- Provide rapid energy, intense mental focus and motivation to push through the toughest training sessions and longest endurance activities.
- Allow you to exercise harder and longer than you may be capable of normally. They expand limits.
- Boost strength capacity, muscle endurance, power output, and anaerobic performance for more volume and gains.
Some of the most beneficial ingredients often found in pre-workouts include:
- Caffeine – The staple stimulant that increases energy, focus, and concentration in a safe way.
- BCAAs – Essential branch chain amino acids like leucine reduce fatigue and preserve muscle.
- Beta-Alanine – This compound reduces lactic acid build-up for enhanced muscular endurance and strength.
PRE-WORKOUT EXPLAINED! – What Is It & Should You Be Using Pre-Workout Supplements?
You’ll often see non-stimulant or stimulant-free options for those sensitive to caffeine. Pre-mixed varieties are convenient, or you can buy standalone ingredients to customise dosing.
For more information on Pre Workout alternatives see What Is A Good Alternative To Pre Workout?
What Is the Best Time to Take Pre-workouts and Protein?
- Pre-workout – Take 30-60 minutes before your training session to feel the effects during your workout when you need them most.
- Whey protein shakes – Take immediately after a tough workout to kickstart the recovery process and maximise muscle growth or any time to boost your overall protein intake.
- Casein protein – Take any time between meals or before bed to provide a steady supply of amino acids and prevent catabolism.
This strategic timing allows you to get the most out of each supplement.
Which Is Better for Beginners – Protein or Pre-Workout?
For those just getting started with fitness and training, protein powder is often the smarter supplement choice over pre-workout:
- The stimulant effect of pre-workouts is likely unnecessary during the beginning stages when the body is rapidly adapting.
- Whey protein immediately after workouts will help ensure those early training sessions translate into solid muscle gains right away.
- Creatine is another useful beginner supplement for energy and strength development without stimulants.
- Once your body adapts to regular training, pre-workout can provide an extra push and performance boost.
For more information see this extract from my article on muscle gain and fat loss – Why Beginners Experience Rapid Body Transformation.
Pre-workout powders are designed to enhance your energy, focus, and endurance during workouts, making them particularly beneficial for high-intensity training and athletic performance.
Protein powders are important for muscle repair, growth, and recovery, making them the supplement of choice for individuals aiming to build muscle mass, cut body fat, or just simply meet their protein needs, especially for vegetarians or vegans.
Both protein and pre-workout supplements can be valuable tools in your daily fitness regime, but they are not a substitute for a balanced diet, proper training, and adequate rest.
Beginners are often advised to start with protein powders to support muscle growth from their initial training sessions, and then consider pre-workout supplements as their training intensity increases.
Always consult with your doctor before starting any new supplements.

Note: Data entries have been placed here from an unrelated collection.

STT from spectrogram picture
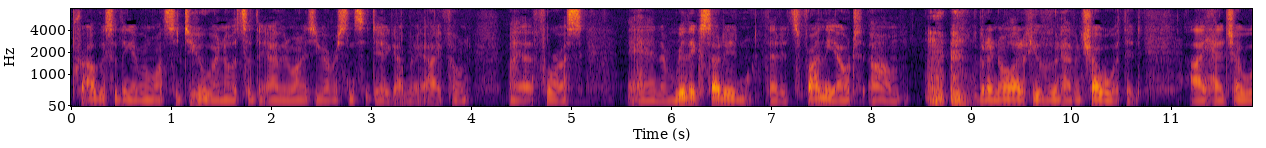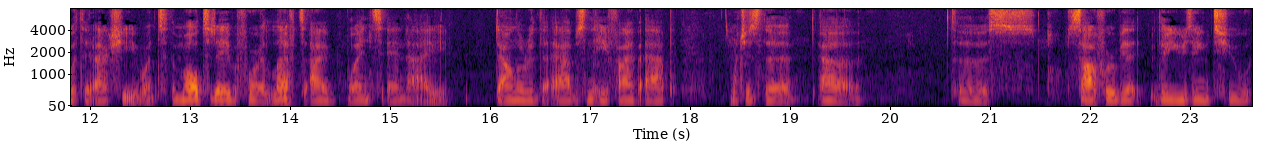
probably something everyone wants to do. I know it's something I've been wanting to do ever since the day I got my iPhone, my uh, 4S, and I'm really excited that it's finally out. Um, but I know a lot of people have been having trouble with it. I had trouble with it. I actually went to the mall today before I left. I went and I downloaded the Absinthe A5 app, which is the uh, the software that they're using to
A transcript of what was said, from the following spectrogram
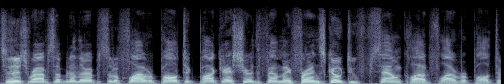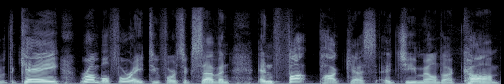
So this wraps up another episode of Flyover PolitiK Podcast. Share with the family and friends. Go to SoundCloud, Flyover PolitiK with the K, Rumble 482467, and Podcast at gmail.com.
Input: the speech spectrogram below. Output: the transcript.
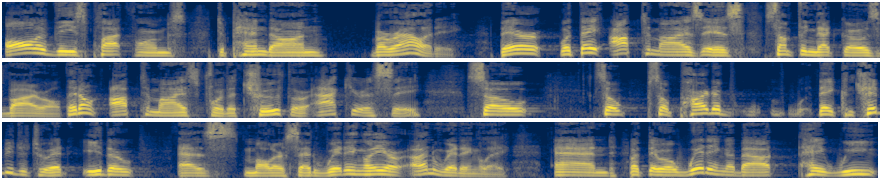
all of these platforms depend on virality. They're, what they optimize is something that goes viral. They don't optimize for the truth or accuracy. So, so, so part of, they contributed to it either, as Mueller said, wittingly or unwittingly. And, but they were witting about, hey, we,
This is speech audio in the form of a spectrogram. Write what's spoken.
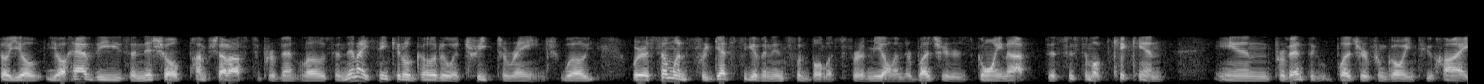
So you'll you'll have these initial pump shutoffs to prevent lows, and then I think it'll go to a treat to range. Well, where if someone forgets to give an insulin bolus for a meal and their blood sugar is going up, the system will kick in and prevent the blood sugar from going too high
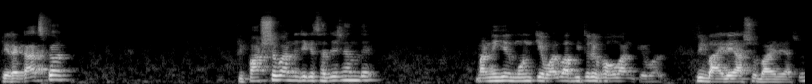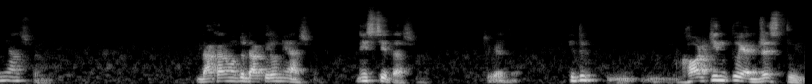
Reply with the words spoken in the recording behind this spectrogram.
তুই একটা কাজ কর। তুই পাঁচশো বার নিজেকে সাজেশন দে। বা নিজের মনকে বল বা ভিতরে ভগবানকে বল। তুই বাইরে আসো বাইরে আসো উনি আসবেন ডাকার মতো ডাকলেও উনি আসবেন নিশ্চিত আসবেন ঠিক আছে? কিন্তু ঘর কিন্তু অ্যাড্রেস তুই।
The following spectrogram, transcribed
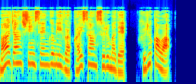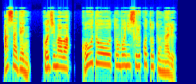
麻雀新選組が解散するまで、古川、朝殿、小島は行動を共にすることとなる。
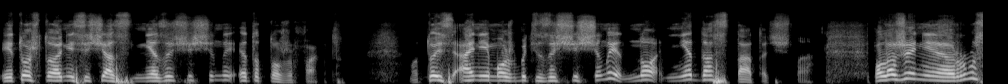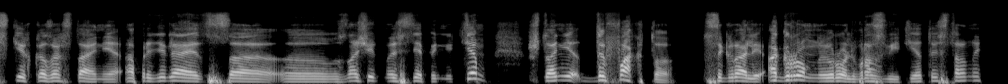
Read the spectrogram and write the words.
и то, что они сейчас не защищены, это тоже факт. Вот, то есть они, может быть, и защищены, но недостаточно. Положение русских в Казахстане определяется э, в значительной степени тем, что они де-факто сыграли огромную роль в развитии этой страны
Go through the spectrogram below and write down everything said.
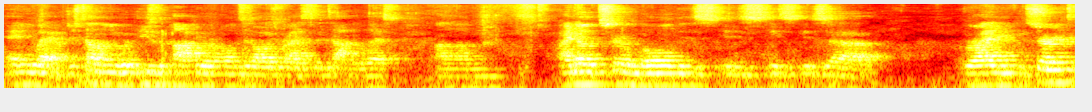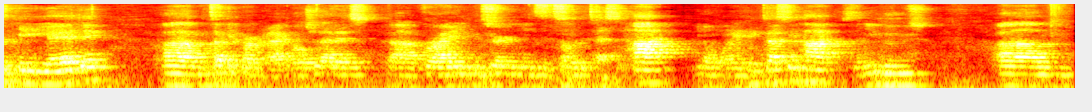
in any way. I'm just telling you what these are the popular ones that always rise to the top of the list. Um, I know that Sterling Gold is is is, is uh, variety of concern to the KDA, I think. Um, Kentucky Department of Agriculture, that is. Uh, variety of concern means that some of the tested hot, you don't want anything testing hot, so then you lose. Um,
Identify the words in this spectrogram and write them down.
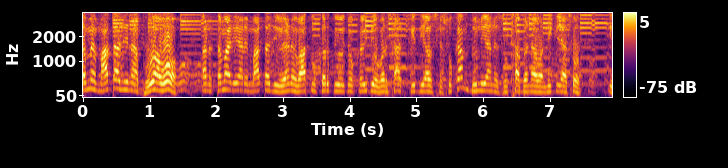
તમે માતાજીના ભુવા હો અને તમારી યારે માતાજી વેણે વાતું કરતી હોય તો કહી દો, વરસાદ કીધી આવશે. શું કામ દુનિયાને જૂઠા બનાવવા નીકળ્યા છો? એ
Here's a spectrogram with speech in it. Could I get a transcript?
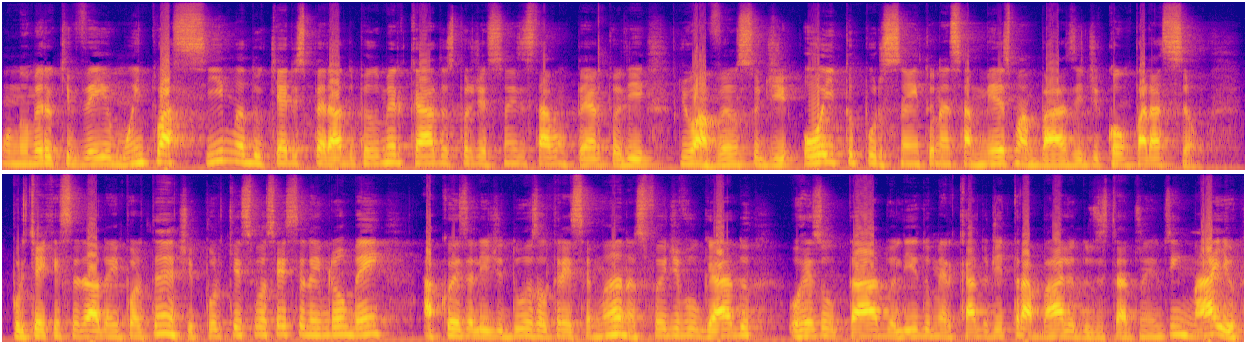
um número que veio muito acima do que era esperado pelo mercado. As projeções estavam perto ali de um avanço de 8% nessa mesma base de comparação. Por que, que esse dado é importante? Porque se vocês se lembram bem, a coisa ali de duas ou três semanas foi divulgado o resultado ali do mercado de trabalho dos Estados Unidos em maio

Frequently Asked Questions
Q. Is Protein Powder Better Pre or Post-Workout?
A. Protein powder is generally recommended post-workout rather than pre-workout. Consuming a fast-absorbing protein like whey immediately after training helps kickstart the muscle recovery process to maximize growth.
Q. Do You Need Pre-workout and Protein Powder?
A. It depends on your goals and preferences. Many use both to enhance training and support recovery. But pre-workout gives energy for your workout, while protein aids muscle growth – so choose based on your needs.
Q. Can I Take Pre-workout and Protein Powder Simultaneously?
A. Yes, you can take a pre-workout and protein powder shake together. The pre-workout will provide energy and focus for your session, while the protein starts muscle repair – just follow dosage guidelines and determine your body’s tolerance.